Investors are tracking corporate earnings, which have been better-than-expected. As a result, the S&P 500 and the Nasdaq Composite closed Tuesday on record highs. This is leading bond traders to weigh up whether the Federal Reserve could perhaps return to a more hawkish stance.
Global stocks dip, following last night's record closes on Wall Street, as investors regroup for another wave of earnings on Wall Street. Global oil prices ease after the IEA says markets have "comfortable" spare capacity to fill any supply gap from Iran sanctions, with Energy Department data on U.S. stockpiles reporting later today. U.S. equity futures suggest modest declines on Wall Street ahead of earnings from Dow components Boeing, AT&T, Caterpillar and Visa, with Microsoft, Facebook and Tesla following after the close of trading later today.
The new peak came after a run of well-received earnings and more dovish signals on monetary policy from the Federal Reserve. Dialog Semiconductor’s shares fell almost 3 per cent in Frankfurt, but the wider European tech sector held its nerve, with the Stoxx index tracking the sector up 2 per cent, against a slip of 0.2 per cent for the wider Stoxx 600.
At around 02:45 a.m. ET, Dow futures slipped 17 points, indicating a negative open of more than 28 points. Futures on the S&P and Nasdaq were both seen marginally lower. Tuesday's move toward an all-time closing high comes less than six months after a sharp decline in late December, which led the S&P 500 to its worst annual performance since 2008.
The S&P 500 just hit an all-time high, recovering from last year's dramatic plunge. The economy seems to be on fairly solid footing, still it's anyone's guess what happens next for the stock market.
Randy Frederick of Charles Schwab says he's surprised by how good corporate earnings in the U.S. have been. He also says the gain may have helped lift the S&P 500 to an all-time record.

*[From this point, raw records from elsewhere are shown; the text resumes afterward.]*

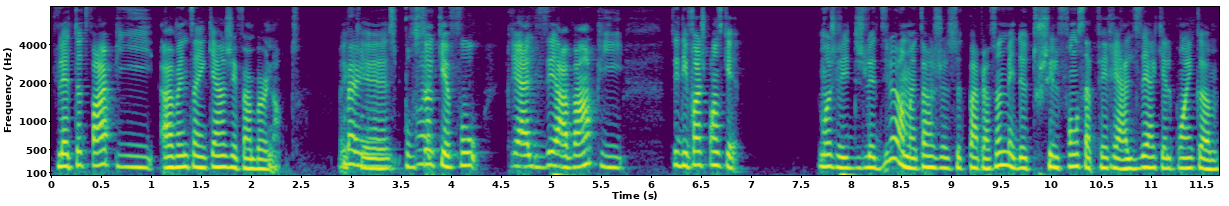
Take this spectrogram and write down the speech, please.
je voulais tout faire, puis à 25 ans, j'ai fait un burn-out. Fait Ben, c'est pour ça qu'il faut réaliser avant. Puis, tu sais, des fois, je pense que. Moi, je, je le dis là, en même temps, je ne souhaite pas à personne, mais de toucher le fond, ça te fait réaliser à quel point, comme,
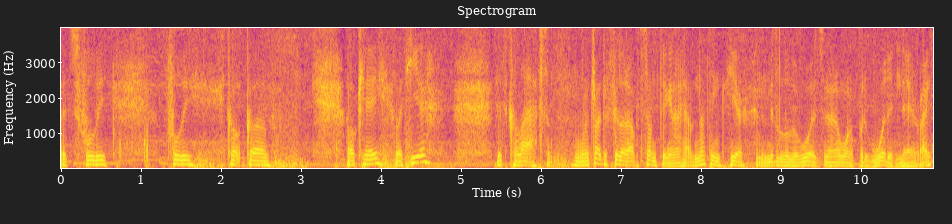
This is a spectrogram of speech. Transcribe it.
It's fully fully okay. But here it's collapsed. I'm gonna try to fill it up with something and I have nothing here in the middle of the woods and I don't want to put wood in there right?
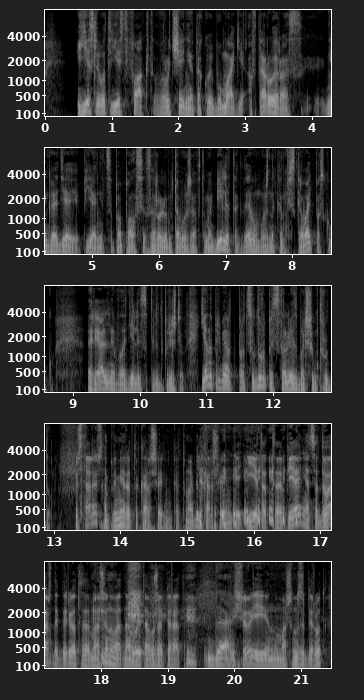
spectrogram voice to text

Timothy Lesko of Granite Investment Advisors says the interest rate environment in the U.S. is "very, very pleasant," and the market could rally further. He also says America is in a "pretty solid Goldilocks" economy.